Babies born preterm may be better at making the link between language and cognition in their early life than full-term babies due to an extra month of postnatal experience listening to language, find researchers.
A study showed that preterm infants developed a robust early link between language and cognition, revealing that this vulnerable population begins life with a strong foundation for linking language and meaning.
‘Preterm infants developed a robust early link between language and cognition, revealing that this vulnerable population begins life with a strong foundation for linking language and meaning.’
This study helps to understand the roles of infants' early experience and maturational status in establishing this critical language-cognition link, said Sandra Waxman from the Northwestern University in Illinois, US.
The team compared healthy preterm and full-term infants at the same maturational age or age since conception to identify the developmental timing of their link between language and object categorisation.

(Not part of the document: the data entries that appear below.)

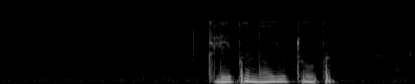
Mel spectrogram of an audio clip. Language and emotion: Russian, neutral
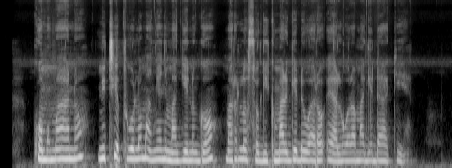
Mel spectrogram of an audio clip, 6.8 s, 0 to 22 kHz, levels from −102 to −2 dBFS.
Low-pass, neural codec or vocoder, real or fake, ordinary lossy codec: none; none; real; none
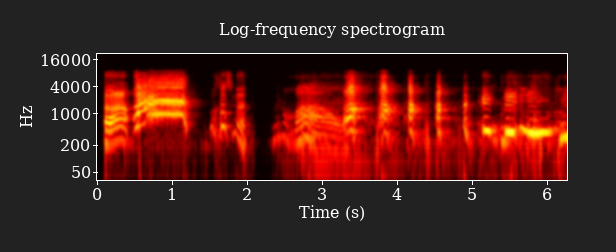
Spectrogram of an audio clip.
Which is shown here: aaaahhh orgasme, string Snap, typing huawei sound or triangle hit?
aaaahhh orgasme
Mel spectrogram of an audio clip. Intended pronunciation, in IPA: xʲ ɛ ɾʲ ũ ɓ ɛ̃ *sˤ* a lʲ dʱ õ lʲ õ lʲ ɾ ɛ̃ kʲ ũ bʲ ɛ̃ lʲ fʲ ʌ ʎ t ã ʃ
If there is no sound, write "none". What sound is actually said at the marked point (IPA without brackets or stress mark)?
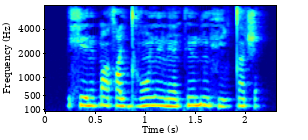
sˤ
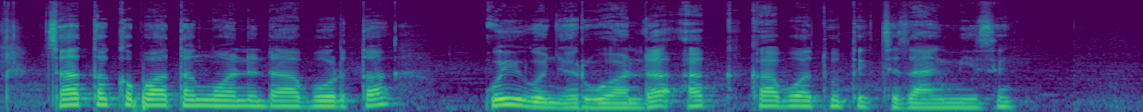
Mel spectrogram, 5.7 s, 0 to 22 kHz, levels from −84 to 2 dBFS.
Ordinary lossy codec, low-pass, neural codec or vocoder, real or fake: none; none; none; real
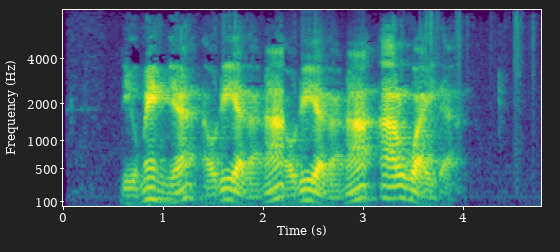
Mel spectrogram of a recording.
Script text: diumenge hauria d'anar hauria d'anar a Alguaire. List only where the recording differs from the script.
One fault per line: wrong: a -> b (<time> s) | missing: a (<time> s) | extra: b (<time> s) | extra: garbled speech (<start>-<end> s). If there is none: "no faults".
no faults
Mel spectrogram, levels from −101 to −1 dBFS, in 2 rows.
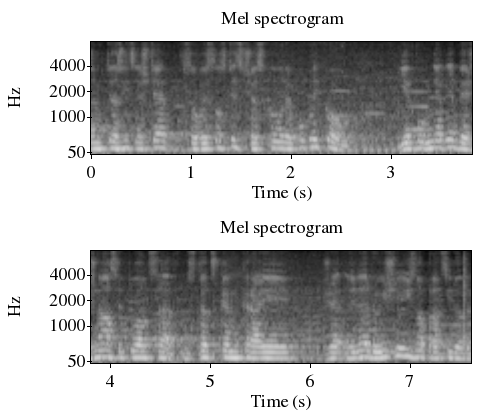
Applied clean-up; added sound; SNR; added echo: none; Engine; 17 dB; reverberation time 0.3 s.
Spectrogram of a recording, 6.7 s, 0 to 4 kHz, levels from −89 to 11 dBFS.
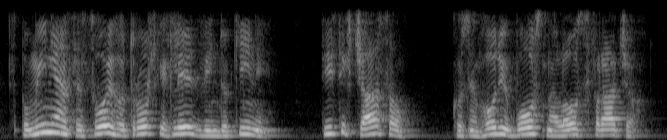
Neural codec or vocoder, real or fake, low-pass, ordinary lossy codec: none; real; 3.6 kHz; none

The results revealed that the preterm infants also have an opportunity to acquire an extra month of postnatal experience listening to language, as compared with their full-term counterparts.
Pediatric evidence reveals that although healthy preterm infants reach some developmental milestones on the same maturational timetable as their full-term peers, they nevertheless tend to encounter obstacles in language, cognitive and attentional processing capacities.
This is evident in their use of early intervention services from infancy through school age, the researchers said.
"However, the study provides assurance that whatever obstacles preterm infants face in later language and cognitive development, these are unlikely to reflect difficulties in establishing the foundational link between language and core cognitive processes," explained Danielle Perszyk from the Northwestern University.
The study was published online in the journal Developmental Science.